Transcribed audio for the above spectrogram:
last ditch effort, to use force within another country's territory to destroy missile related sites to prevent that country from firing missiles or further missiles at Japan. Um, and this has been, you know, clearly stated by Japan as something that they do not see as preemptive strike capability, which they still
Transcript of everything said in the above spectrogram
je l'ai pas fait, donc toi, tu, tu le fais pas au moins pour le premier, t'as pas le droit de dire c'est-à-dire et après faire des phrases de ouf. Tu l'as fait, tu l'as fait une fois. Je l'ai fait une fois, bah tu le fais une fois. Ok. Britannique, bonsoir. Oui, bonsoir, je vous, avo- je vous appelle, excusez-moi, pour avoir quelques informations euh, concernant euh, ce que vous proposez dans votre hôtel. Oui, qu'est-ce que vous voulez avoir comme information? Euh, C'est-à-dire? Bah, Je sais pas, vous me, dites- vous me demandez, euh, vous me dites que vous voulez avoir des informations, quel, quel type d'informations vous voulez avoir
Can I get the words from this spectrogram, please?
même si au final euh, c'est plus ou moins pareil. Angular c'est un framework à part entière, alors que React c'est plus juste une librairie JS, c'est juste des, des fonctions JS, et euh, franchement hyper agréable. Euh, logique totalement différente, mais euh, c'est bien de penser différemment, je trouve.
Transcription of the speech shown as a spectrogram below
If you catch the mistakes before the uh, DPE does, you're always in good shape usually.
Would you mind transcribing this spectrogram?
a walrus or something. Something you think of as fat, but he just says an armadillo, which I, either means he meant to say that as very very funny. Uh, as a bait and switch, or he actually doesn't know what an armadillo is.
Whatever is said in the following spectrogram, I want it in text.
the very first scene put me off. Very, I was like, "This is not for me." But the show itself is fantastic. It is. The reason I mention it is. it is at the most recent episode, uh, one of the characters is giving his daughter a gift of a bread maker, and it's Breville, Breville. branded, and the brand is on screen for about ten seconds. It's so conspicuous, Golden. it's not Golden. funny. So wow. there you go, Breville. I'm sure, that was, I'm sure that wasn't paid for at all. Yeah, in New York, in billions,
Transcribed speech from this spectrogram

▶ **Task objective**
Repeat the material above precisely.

▶ **Task answer**
Transcribed audio for the above spectrogram:
last ditch effort, to use force within another country's territory to destroy missile related sites to prevent that country from firing missiles or further missiles at Japan. Um, and this has been, you know, clearly stated by Japan as something that they do not see as preemptive strike capability, which they still
Transcript of everything said in the above spectrogram
je l'ai pas fait, donc toi, tu, tu le fais pas au moins pour le premier, t'as pas le droit de dire c'est-à-dire et après faire des phrases de ouf. Tu l'as fait, tu l'as fait une fois. Je l'ai fait une fois, bah tu le fais une fois. Ok. Britannique, bonsoir. Oui, bonsoir, je vous, avo- je vous appelle, excusez-moi, pour avoir quelques informations euh, concernant euh, ce que vous proposez dans votre hôtel. Oui, qu'est-ce que vous voulez avoir comme information? Euh, C'est-à-dire? Bah, Je sais pas, vous me, dites- vous me demandez, euh, vous me dites que vous voulez avoir des informations, quel, quel type d'informations vous voulez avoir
Can I get the words from this spectrogram, please?
même si au final euh, c'est plus ou moins pareil. Angular c'est un framework à part entière, alors que React c'est plus juste une librairie JS, c'est juste des, des fonctions JS, et euh, franchement hyper agréable. Euh, logique totalement différente, mais euh, c'est bien de penser différemment, je trouve.
Transcription of the speech shown as a spectrogram below
If you catch the mistakes before the uh, DPE does, you're always in good shape usually.
Would you mind transcribing this spectrogram?
a walrus or something. Something you think of as fat, but he just says an armadillo, which I, either means he meant to say that as very very funny. Uh, as a bait and switch, or he actually doesn't know what an armadillo is.
Whatever is said in the following spectrogram, I want it in text.
the very first scene put me off. Very, I was like, "This is not for me." But the show itself is fantastic. It is. The reason I mention it is. it is at the most recent episode, uh, one of the characters is giving his daughter a gift of a bread maker, and it's Breville, Breville. branded, and the brand is on screen for about ten seconds. It's so conspicuous, Golden. it's not Golden. funny. So wow. there you go, Breville. I'm sure, that was, I'm sure that wasn't paid for at all. Yeah, in New York, in billions,
Transcribed speech from this spectrogram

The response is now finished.